Atadenovirus is a contagious disease that can cause serious illness in bearded dragons. Older literature refers to it as “adenovirus”. It may also be known as “wasting disease” and “star-gazing disease” among other terms.
Infected baby bearded dragons are often unthrifty. They may not grow as fast as healthy dragons, may lose weight, may spend a lot of time hiding, and often may die without any other signs. If an infected baby dragon lives long enough to become an adult, it may have trouble fighting other infections. Atadenovirus infected dragons may become seriously ill from intestinal parasites such as coccidia, flagellated protozoa, amoebas, and worms. Others go on to develop bacterial infections. Some dragons end up with damaged livers and intestines and never seem to gain weight and sleep a lot. In some dragons the virus spreads to the brain and spinal column and causes as twitching of the toes and tail tip, arching of the head and tail (sometimes known as stargazing), seizures, uncontrolled rolling, and death. Dragons that become infected as adults may suddenly die from neurological problems but more often they go on to develop liver disease and other health problems. Some adult dragons appear to be resistant to infection.
An ill baby bearded dragon infected with atadenovirus. It spends a lot of time sleeping, is weak, and doesn’t eat.
This bearded dragon demonstrates “star gazing”, a serious neurological problem caused by the atadenovirus infecting the brain and spinal cord.
Atadenovirus spreads easily from dragon to dragon by direct contact. Some dragons may become infected just from being exposed to tools that were used on infected dragons and not properly disinfected. Many breeding colonies of bearded dragons are infected with atadenovirus. It can be passed from mothers to babies. Some infected dragons live normal lives and do not need any extra medical care. Others may have flare-ups where they lose their appetite, sleep a lot, have diarrhea or constipation, and may even develop swellings of their belly or beneath their chin. Some dragons develop even more serious signs from the infection spreading to the nervous system. There is no way to predict which dragons can do well with atadenovirus infection and which ones are going to become so sick that they die or need to be put to sleep (euthanized).
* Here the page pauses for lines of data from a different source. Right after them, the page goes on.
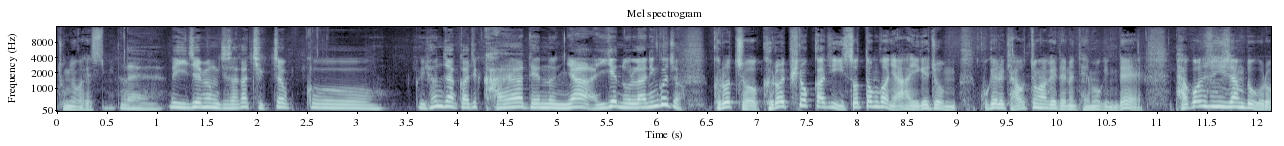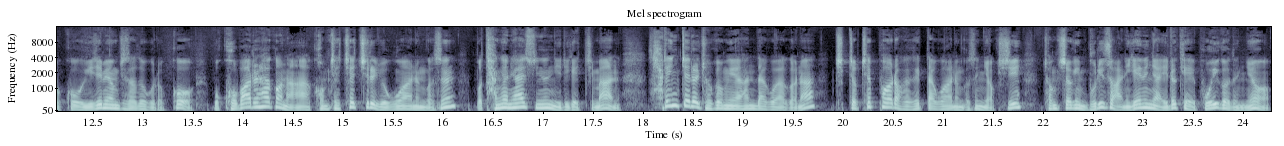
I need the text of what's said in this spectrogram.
종료가 됐습니다. 네. 근데 이재명 지사가 직접 그, 그 현장까지 가야 되느냐 이게 논란인 거죠. 그렇죠. 그럴 필요까지 있었던 거냐 이게 좀 고개를 갸우뚱하게 되는 대목인데 박원순 시장도 그렇고 이재명 지사도 그렇고 뭐 고발을 하거나 검체 채취를 요구하는 것은 뭐 당연히 할 수 있는 일이겠지만 살인죄를 적용해야 한다고 하거나 직접 체포하러 가겠다고 하는 것은 역시 정치적인 무리수 아니겠느냐 이렇게 보이거든요.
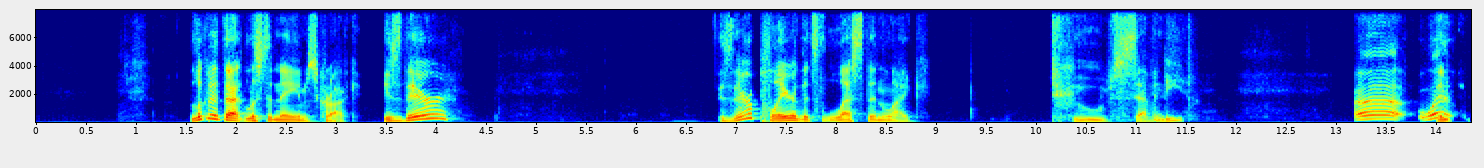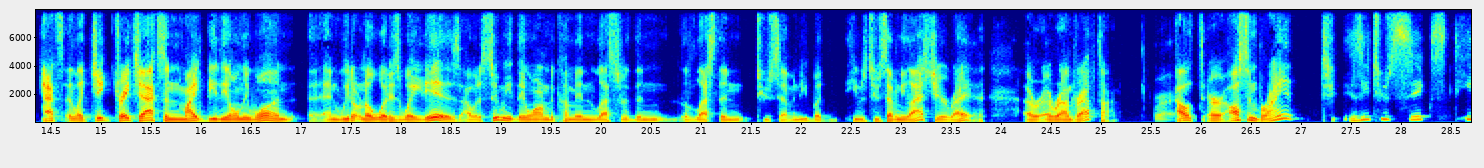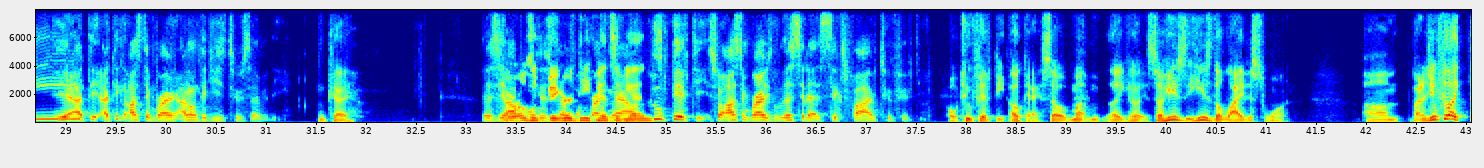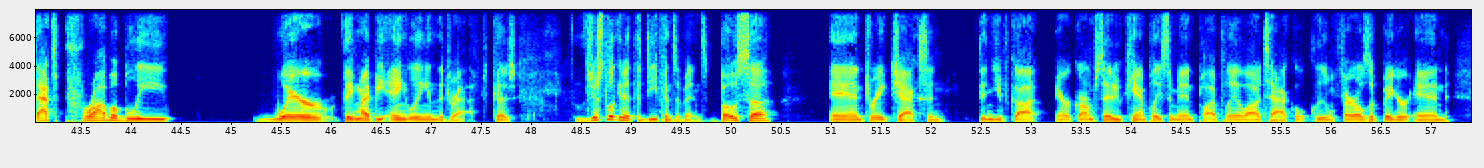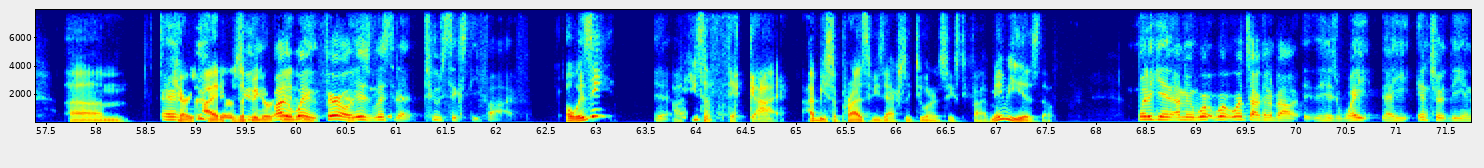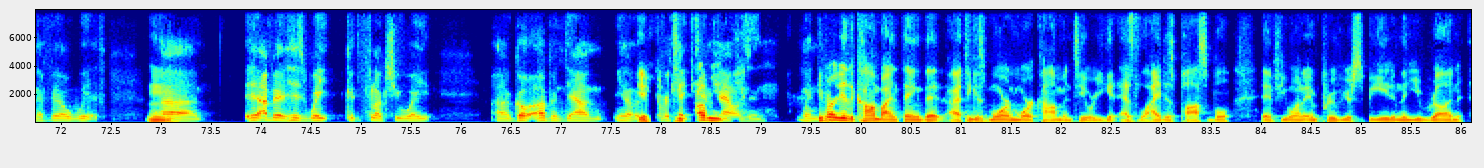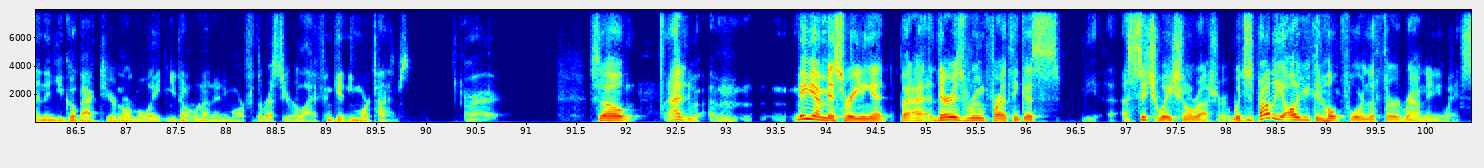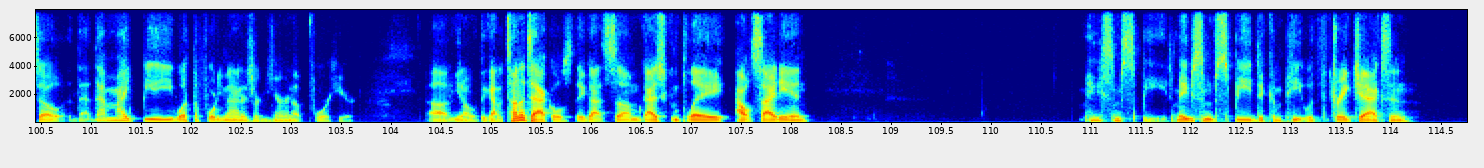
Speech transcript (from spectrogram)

Atadenovirus inclusion (large white circle inside the red blood cell on the left) from a heavily infected bearded dragon that was severely ill.
Unfortunately there is no known drug that eliminates atadenovirus. Medical care usually includes antibiotics, assist-feeding, calcium supplementation, milk thistle and other nutriceuticals, anti-inflammatories, and other drugs depending on the bearded dragon’s clinical signs. As stated above, many dragons go on to become so sick they die or need to be euthanized.
Every dragon that has atadenovirus should be considered a threat to other dragons that are free of the infection. It is important to keep the atadenovirus-positive dragons by away from healthy dragons. If you want to adopt or keep an atadenovirus-infected dragon, you are responsible for keeping it away from other dragons so it doesn’t spread the disease and make these other pets ill. You must be willing to seek help for it if it develops health problems. You need to be willing to euthanize your dragon when it is no longer humane to keep it alive.
It is possible to screen breeding colonies to produce healthy uninfected babies. Unfortunately, many breeders do not test their dragons and some even knowingly sell babies from infected parents so it can be difficult to find clean babies. If you already have bearded dragons, get them tested for atadenovirus. A simple DNA test can identify an infected dragon from a swab of its cloaca. If you have a large collection, you can group together swabs from all the dragons in a single cage rather than individually test them. It takes anywhere from 7 to 14 days to learn the results. When you get a new dragon you should keep it in quarantine in a separate room for at least 60 days before introducing it to the same room (or same cage) your other dragons. Get your dragon tested for atadenovirus within the first week of bringing it home. If you discover that a dragon is infected, talk to your veterinarian and develop a lifelong preventive medicine plan.
Kevin Wright DVM
Arizona Exotic Animal Hospital